* PROBLEM REQUIREMENTS *
For the entries that follow, retype exactly the lines from the one containing "Let me know what's said in this spectrogram." to the one containing "Based on the", inclusive, and only those. Images stay out of the copy.

* MATERIAL FOR THIS TASK *
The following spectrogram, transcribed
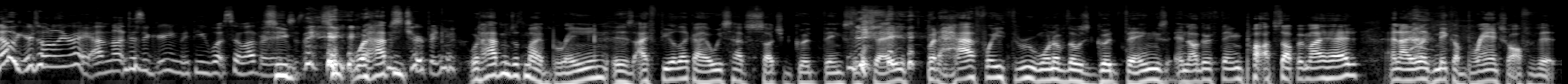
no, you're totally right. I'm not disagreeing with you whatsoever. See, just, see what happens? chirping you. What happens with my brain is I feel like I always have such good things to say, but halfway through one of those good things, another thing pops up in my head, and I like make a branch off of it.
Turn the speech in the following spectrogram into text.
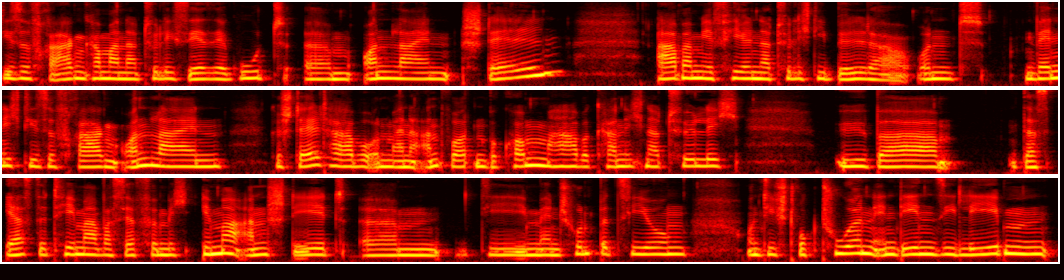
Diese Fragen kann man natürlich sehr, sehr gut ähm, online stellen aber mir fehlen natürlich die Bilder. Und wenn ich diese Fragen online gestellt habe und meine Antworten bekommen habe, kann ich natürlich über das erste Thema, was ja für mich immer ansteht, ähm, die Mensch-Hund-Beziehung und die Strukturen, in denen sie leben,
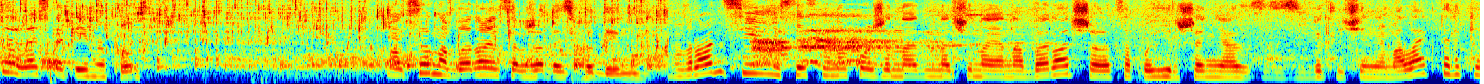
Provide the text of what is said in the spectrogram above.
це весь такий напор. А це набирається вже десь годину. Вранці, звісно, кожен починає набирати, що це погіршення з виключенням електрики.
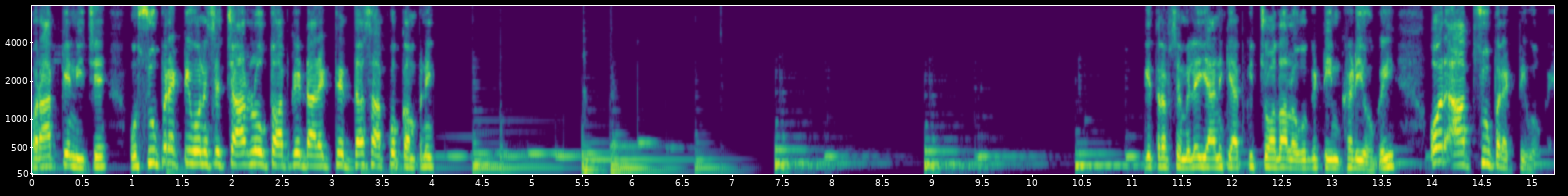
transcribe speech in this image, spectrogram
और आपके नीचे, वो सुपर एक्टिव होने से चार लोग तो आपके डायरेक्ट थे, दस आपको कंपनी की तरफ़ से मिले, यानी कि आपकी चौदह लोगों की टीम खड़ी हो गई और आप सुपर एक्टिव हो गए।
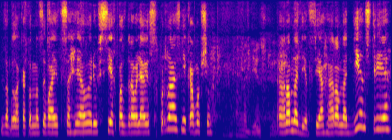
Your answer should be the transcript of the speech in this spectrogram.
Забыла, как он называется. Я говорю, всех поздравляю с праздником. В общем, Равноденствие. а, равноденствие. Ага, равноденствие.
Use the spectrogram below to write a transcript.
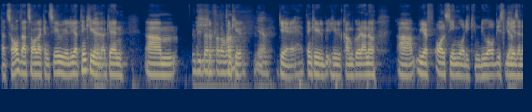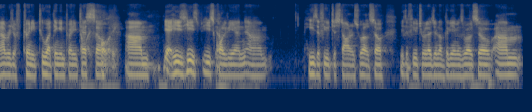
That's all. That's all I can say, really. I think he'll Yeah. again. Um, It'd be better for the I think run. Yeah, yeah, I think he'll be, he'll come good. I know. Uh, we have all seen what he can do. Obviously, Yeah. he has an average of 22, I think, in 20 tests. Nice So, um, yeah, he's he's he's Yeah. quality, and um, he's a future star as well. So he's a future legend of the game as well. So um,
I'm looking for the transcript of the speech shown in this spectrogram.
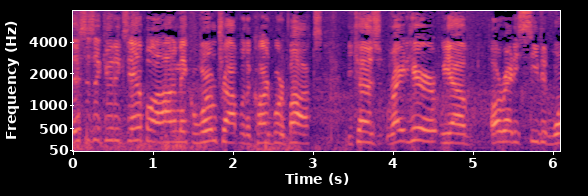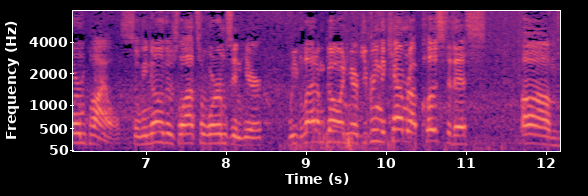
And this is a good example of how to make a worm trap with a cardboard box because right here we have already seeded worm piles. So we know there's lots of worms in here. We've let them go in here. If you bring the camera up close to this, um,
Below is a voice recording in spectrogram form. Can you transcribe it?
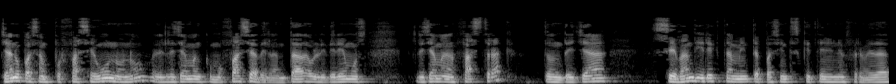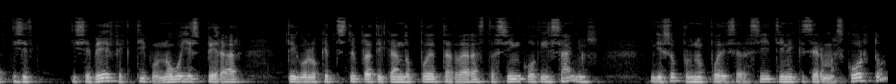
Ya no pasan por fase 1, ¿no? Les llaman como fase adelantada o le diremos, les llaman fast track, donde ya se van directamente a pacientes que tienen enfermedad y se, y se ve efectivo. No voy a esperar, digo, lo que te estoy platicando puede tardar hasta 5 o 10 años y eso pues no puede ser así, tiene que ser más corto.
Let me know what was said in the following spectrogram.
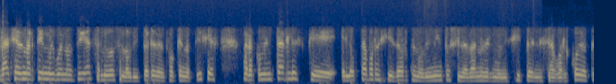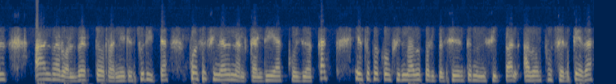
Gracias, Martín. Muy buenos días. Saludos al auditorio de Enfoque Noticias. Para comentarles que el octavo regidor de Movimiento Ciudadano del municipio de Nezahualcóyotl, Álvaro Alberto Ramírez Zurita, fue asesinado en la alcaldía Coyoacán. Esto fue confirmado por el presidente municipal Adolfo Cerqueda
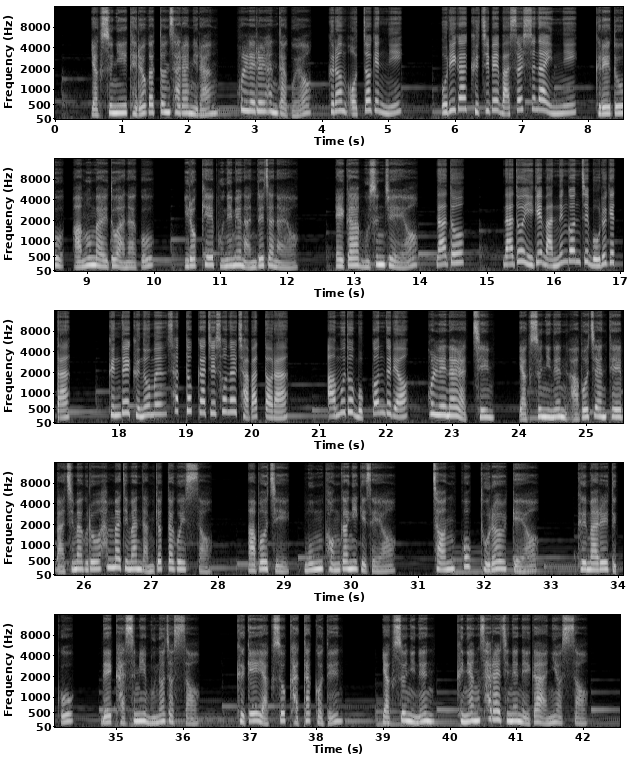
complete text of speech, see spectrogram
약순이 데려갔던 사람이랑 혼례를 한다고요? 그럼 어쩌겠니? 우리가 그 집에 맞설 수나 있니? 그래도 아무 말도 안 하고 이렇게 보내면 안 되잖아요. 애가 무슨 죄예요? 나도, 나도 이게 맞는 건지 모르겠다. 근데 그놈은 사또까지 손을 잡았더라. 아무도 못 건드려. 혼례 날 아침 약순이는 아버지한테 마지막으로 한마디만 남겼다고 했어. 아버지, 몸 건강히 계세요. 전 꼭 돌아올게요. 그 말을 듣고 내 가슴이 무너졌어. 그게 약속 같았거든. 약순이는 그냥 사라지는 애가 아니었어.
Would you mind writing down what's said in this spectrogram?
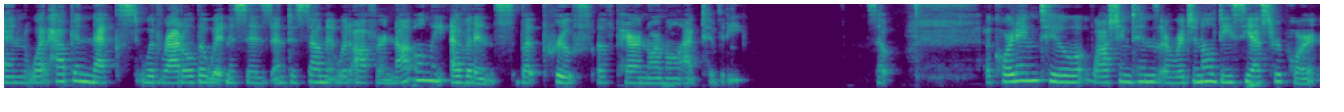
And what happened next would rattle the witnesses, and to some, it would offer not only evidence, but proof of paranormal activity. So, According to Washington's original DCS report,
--
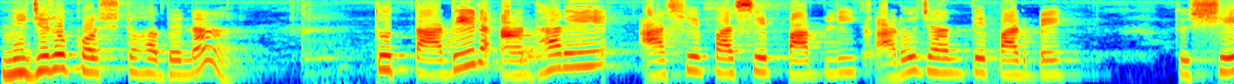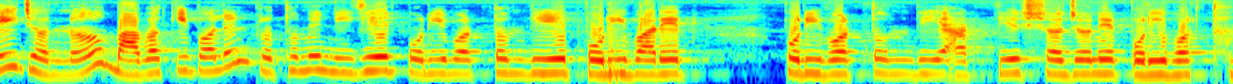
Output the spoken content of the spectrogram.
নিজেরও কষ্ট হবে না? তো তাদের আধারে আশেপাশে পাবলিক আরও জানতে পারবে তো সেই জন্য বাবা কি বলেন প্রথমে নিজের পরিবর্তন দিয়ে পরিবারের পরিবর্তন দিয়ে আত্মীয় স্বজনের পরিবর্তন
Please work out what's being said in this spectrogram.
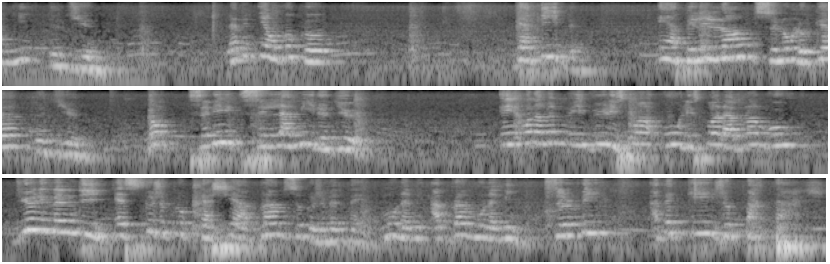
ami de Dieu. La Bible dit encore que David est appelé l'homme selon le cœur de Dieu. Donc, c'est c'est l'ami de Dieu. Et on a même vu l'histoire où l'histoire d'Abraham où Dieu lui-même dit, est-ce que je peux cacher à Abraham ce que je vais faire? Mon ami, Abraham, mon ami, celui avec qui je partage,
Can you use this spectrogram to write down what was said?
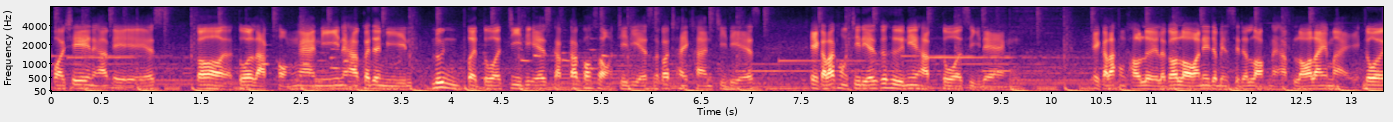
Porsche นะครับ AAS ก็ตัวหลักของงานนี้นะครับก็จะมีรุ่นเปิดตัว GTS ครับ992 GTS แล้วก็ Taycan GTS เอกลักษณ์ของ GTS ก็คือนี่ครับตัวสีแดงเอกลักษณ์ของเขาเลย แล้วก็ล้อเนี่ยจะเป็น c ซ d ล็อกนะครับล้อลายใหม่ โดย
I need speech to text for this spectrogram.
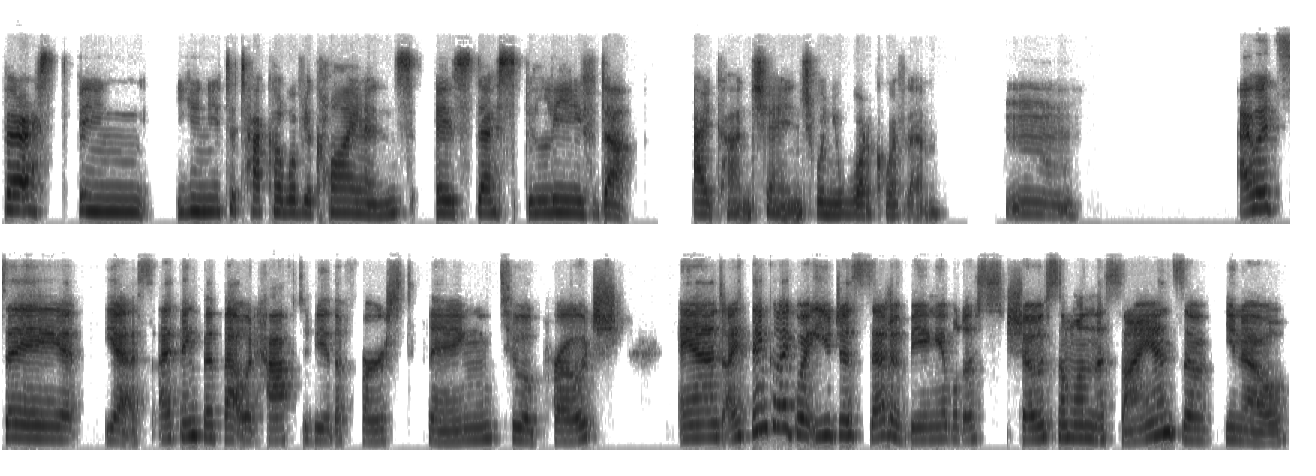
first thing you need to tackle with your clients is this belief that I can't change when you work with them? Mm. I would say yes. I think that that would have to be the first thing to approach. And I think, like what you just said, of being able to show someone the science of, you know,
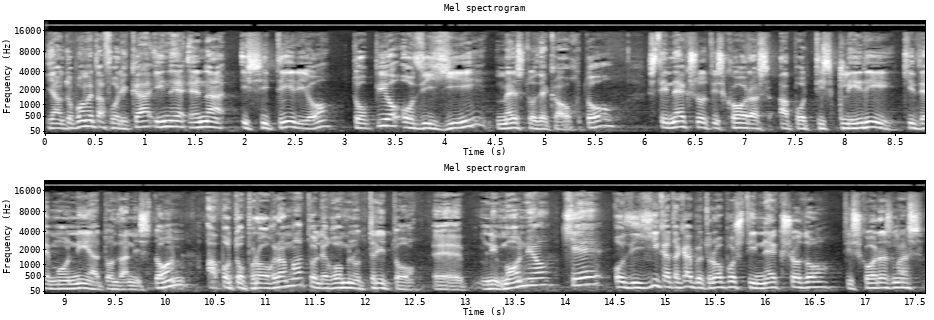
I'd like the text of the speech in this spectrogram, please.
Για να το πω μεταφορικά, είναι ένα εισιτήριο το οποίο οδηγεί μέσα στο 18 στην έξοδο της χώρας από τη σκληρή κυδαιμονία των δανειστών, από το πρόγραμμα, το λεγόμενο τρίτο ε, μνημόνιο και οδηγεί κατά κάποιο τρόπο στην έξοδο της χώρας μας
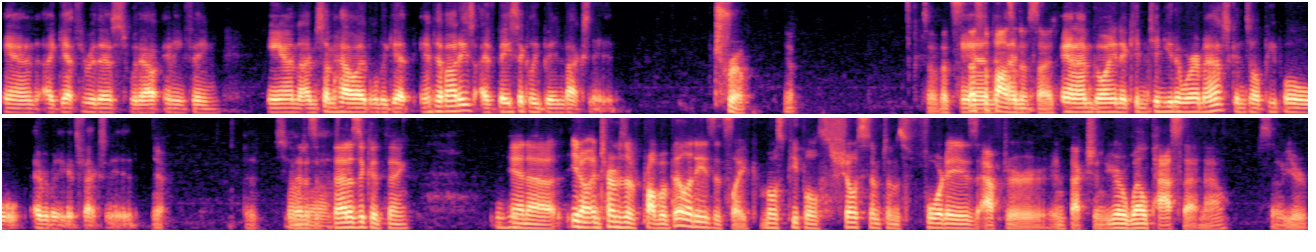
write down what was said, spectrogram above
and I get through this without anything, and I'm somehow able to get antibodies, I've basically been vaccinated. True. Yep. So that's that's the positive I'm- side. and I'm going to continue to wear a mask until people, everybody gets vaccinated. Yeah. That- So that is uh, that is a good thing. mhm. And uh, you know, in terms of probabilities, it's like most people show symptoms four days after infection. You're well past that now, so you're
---
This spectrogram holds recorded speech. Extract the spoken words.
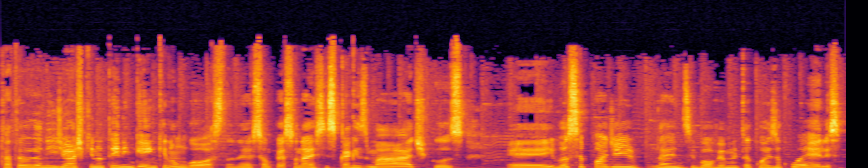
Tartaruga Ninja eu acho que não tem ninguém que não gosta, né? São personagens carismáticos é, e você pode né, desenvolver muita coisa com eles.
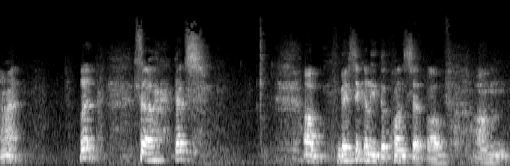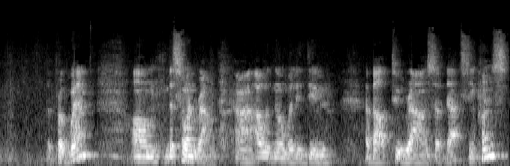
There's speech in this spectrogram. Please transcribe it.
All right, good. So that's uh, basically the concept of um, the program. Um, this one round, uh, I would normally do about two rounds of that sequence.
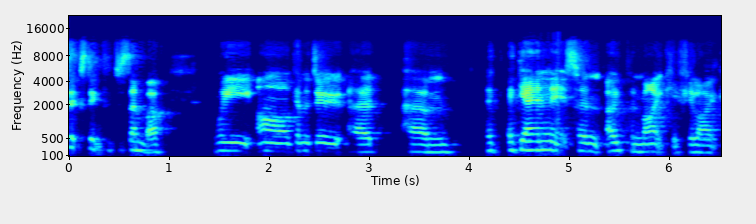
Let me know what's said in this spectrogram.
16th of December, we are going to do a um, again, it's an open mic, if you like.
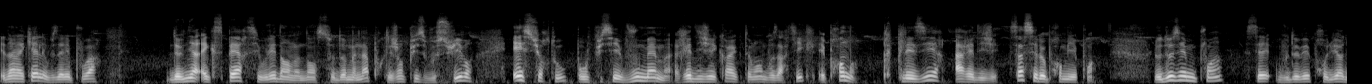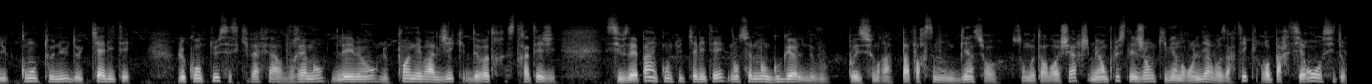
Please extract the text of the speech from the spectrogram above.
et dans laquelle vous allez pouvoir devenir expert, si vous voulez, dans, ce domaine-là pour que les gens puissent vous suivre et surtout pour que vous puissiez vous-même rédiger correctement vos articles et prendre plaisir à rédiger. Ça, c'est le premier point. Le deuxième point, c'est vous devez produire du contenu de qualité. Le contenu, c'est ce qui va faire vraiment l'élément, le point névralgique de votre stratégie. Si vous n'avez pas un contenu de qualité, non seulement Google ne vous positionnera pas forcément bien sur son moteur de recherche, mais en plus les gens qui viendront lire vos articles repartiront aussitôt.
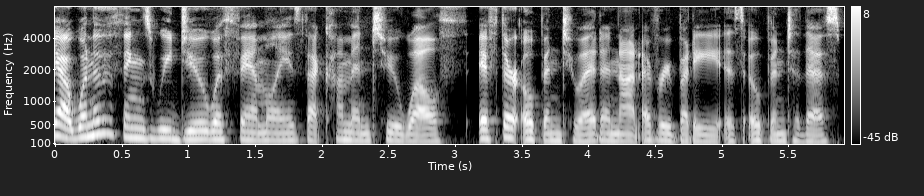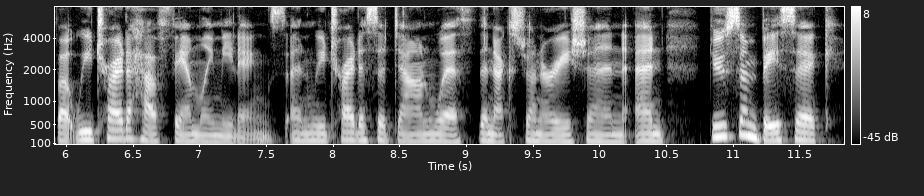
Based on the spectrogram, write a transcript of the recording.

* ANSWER SPACE *
Let me know what's said in this spectrogram.
16th of December, we are going to do a um, again, it's an open mic, if you like.
Please extract the text of the speech from the spectrogram above.
et dans laquelle vous allez pouvoir devenir expert, si vous voulez, dans, ce domaine-là pour que les gens puissent vous suivre et surtout pour que vous puissiez vous-même rédiger correctement vos articles et prendre plaisir à rédiger. Ça, c'est le premier point. Le deuxième point, c'est vous devez produire du contenu de qualité. Le contenu, c'est ce qui va faire vraiment l'élément, le point névralgique de votre stratégie. Si vous n'avez pas un contenu de qualité, non seulement Google ne vous positionnera pas forcément bien sur son moteur de recherche, mais en plus les gens qui viendront lire vos articles repartiront aussitôt.
Based on the spectrogram, write a transcript of the recording.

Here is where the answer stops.